It’s a happy holiday, with food and songs and four glasses of wine that must be drunk before the eating can even begin. It is, for many Jews, the favorite holiday. The High Holydays, which are much more important to the religion, are quite serious, funereal even. Chanukah, despite the hooplah some commercial entities give it, is really just a minor holiday in the scheme of Judaism, on the order of, say, St. Patrick’s Day. But Passover—that is a time to be with your family and bask in the rituals that are the hallmark of Passover: the matzoh, or unleavened bread; searching for the Afikomen; and, yes, the four glasses of wine. So what happens when you live in Elk Grove, far from that family celebration?

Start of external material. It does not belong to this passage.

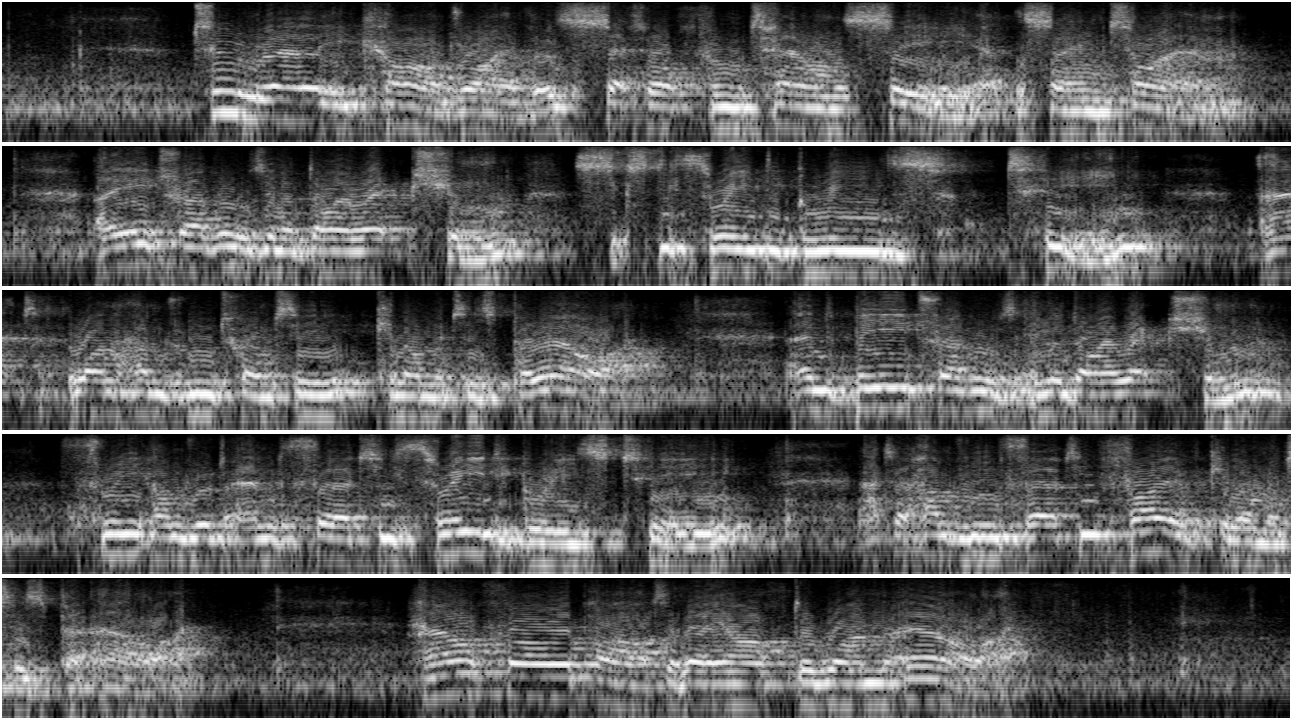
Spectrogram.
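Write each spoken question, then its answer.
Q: How far apart are they after 1 hour?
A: about 180.6 km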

One year as part of the well-intentioned effort to start a Jewish community in Elk Grove, a group of us organized a seder at one of our homes. This whole effort was supported by Mosaic Law, the Conservative congregation in Sacramento. It’s important to note at the outset that Rabbi Taff of Mosaic Law was aiding and abetting us, but we, the organizers, came from all three branches of Judaism: Orthodox, Conservative and Reform.
Three branches of Judaism? Confused? Allow me to explain. Just as Protestantism has grown into a multitude of official churches, each of which differs slightly—but to the believers, most importantly—from the others, so too has Judaism branched off. Orthodox is the religion full bore, while Reform can be (and is) called Judaism Light. Conservative is somewhere between the two.
The differences are crucial when you’re actually observing the religion, just as they might be when Unitarians take issue with Baptists. You need to know this to understand why that first Elk Grove seder was not successful. The rabbi who came to lead it was Conservative. The seder he led was Conservative. The Orthodox among us were offended and we Reform Jews were bored. Suffice to say, this was not the beginning of a tradition.
Another year I decided to hold my own seder. I had been to enough in my lifetime; I knew how to lead one, didn’t I? Well, probably not so much. There were always Christians at the seder table in my family—it was a tradition—so I didn’t think too much of the fact that those at my seder would be exclusively Christian. They were all good sports and looked to me expectantly, but I felt like an actress on opening night who had not sufficiently learned her lines. Thus, another tradition came to naught.
Last year, I went to Congregation B’nai Israel’s community seder. CBI is a Reform temple, so I knew I would feel at home. Which I did, as much as one can when one is in a large banquet room with several hundred other people. The food was what I expected and the wine was plentiful. As I recall, one of the waiters was the President Pro Tempore of the California Senate, which was somewhat amusing. But as friendly as people were, it just wasn’t, for me, gemutlichkeit, which is Yiddish for that feeling you get when you go home and your family is pleased to see you, your house smells just like it always did and you can’t imagine a better place on earth.
So this year I did—nothing. Oh, I bought a box of matzohs and a jar of gefillte fish at Raley’s, but mainly because I want to support the store’s providing for the Jewish community in Elk Grove. I ate the gefillte fish weeks before Passover started, and I’m working on the box of matzohs now. But as for keeping Passover, that part of the ritual that demands one forego all forms of leavening for the entire week—no, I confess I’m not. Maybe next year.
If you’ve been to a seder that “maybe next year” will resonate. It is an integral part of the ritual which is fully expressed as, “maybe next year we will celebrate the Passover in Israel.” For me, it’s enough to say, maybe next year with family.
How do you celebrate holidays if your family isn't nearby? Tell us in the comments.